Most interestingly, our level of happiness as a specialty (based on 2021 data) is consistently in the Top 5 of specialties. Marriages for dermatologists are within one percent of the happiest (90 percent) and, as always, much higher than plastic surgeons, who round out the bottom at 75 percent. Having a happy marriage or partnership clearly can determine the tone of work and outside happiness; it is encouraging that dermatology seems to provide a solid bulwark for a strong marriage.
Perhaps it is that dermatologists have freedom to run a private practice however they see fit, leading to better marital harmony. Whether the chicken or the egg, marriage and dermatology seem to provide mutual benefits. Yale cognitive scientist Laurie Santos was asked by the New York Times what the purpose of life is.
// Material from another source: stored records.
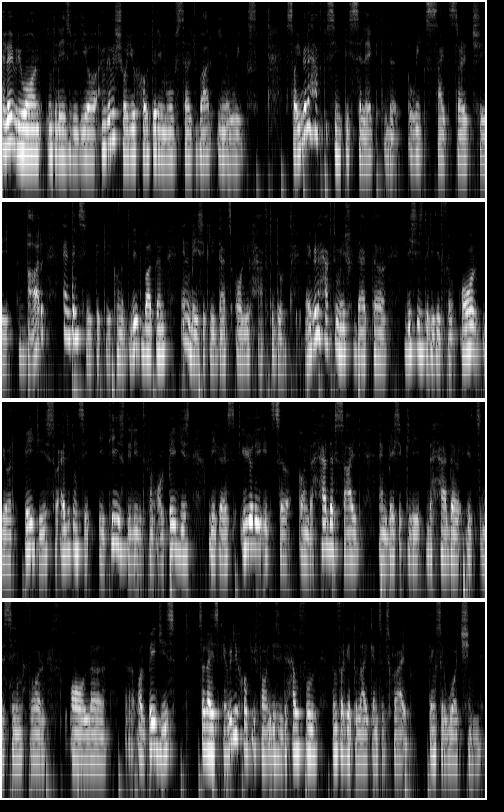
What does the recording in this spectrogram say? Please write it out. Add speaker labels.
Speaker 1: Hello everyone, in today's video I'm gonna show you how to remove search bar in Wix. So you're gonna have to simply select the Wix site search bar and then simply click on the delete button and basically that's all you have to do. Now you're gonna have to make sure that uh, this is deleted from all your pages. So as you can see it is deleted from all pages because usually it's uh, on the header side and basically the header is the same for all uh, uh, all pages. So guys i really hope you found this video helpful. Don't forget to like and subscribe. Thanks for watching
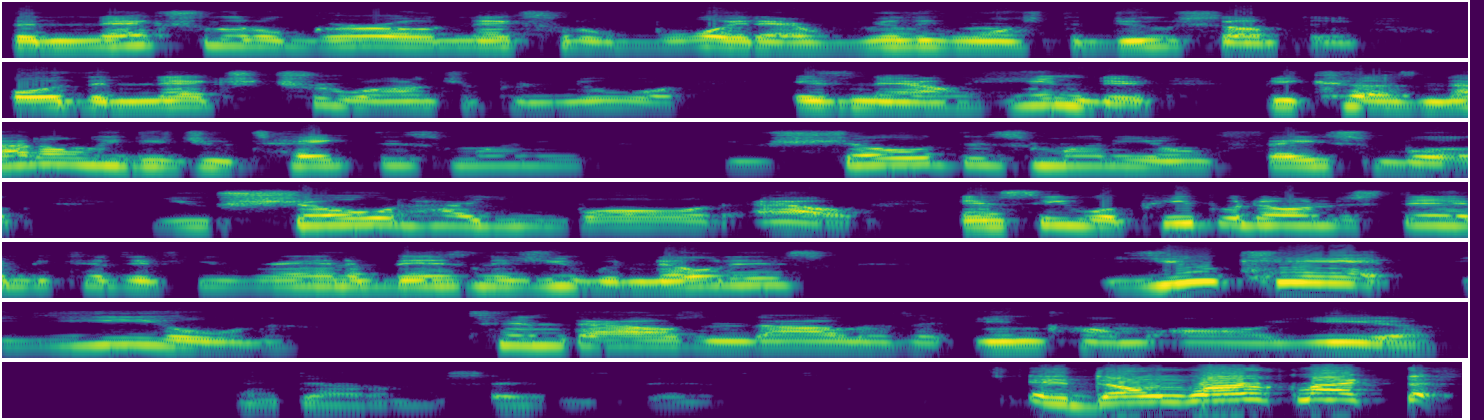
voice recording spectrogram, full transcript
the next little girl, next little boy that really wants to do something, or the next true entrepreneur is now hindered because not only did you take this money, you showed this money on Facebook, you showed how you balled out. And see what people don't understand because if you ran a business, you would notice you can't yield $10,000 of income all year and got a Mercedes Benz. It don't work like that.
Her answer: ” It’s smelling your coffee in the morning. Loving your kids. Having sex and daisies and springtime. It’s all the good things in life. That’s what it is.” I feel this as a dermatologist when improving a teenager’s self-esteem with isotretinoin; when making a diagnosis that PCPs and other specialists have missed; and when running a “family” business with my staff, who I truly see as extended members of my own family.
Meaning for a dermatologist comes in helping people solve problems and feel better about themselves, while integrating the lives of your fellow employees and patients into a rich, fulfilling, and meaningful canvas. I hope that you and your loved ones use the remainder of this year wisely, trying to capture the happy moments and minimizing the ones that challenge happiness.
Where do dermatologists make the most?
How much do dermatologists make? – The national average salary for a dermatologist is $216,363 per year, Experience and location can affect how much a dermatologist earns. For example, dermatologists in metropolitan areas tend to earn higher salaries. The five cities with the highest pay are Brooklyn and Queens, New York; Houston, Texas; Phoenix, Arizona; and Reading, PA.
- Queens, New York: $456,699 per year
- Newport Beach, California: $310,776 per year
- New York, New York: $298,835 per year
- Reading, Pennsylvania: $223,905 per year
- Los Angeles, California: $193,939 per year
For the most up-to-date salary information from Indeed, click on the links provided. Related: Should I Be a Dermatologist? 9 Reasons To Consider Pursuing This Role
Where is the best place to work as a dermatologist?
Last updated: April 15, 2023 A Dermatologist, or Skin Doctor, is a medical specialist educated and experienced in the prevention, recognition, and treatment of skin, hair, and nail diseases. These professionals work in a variety of environments including hospitals, specialist skin clinics, and medical offices.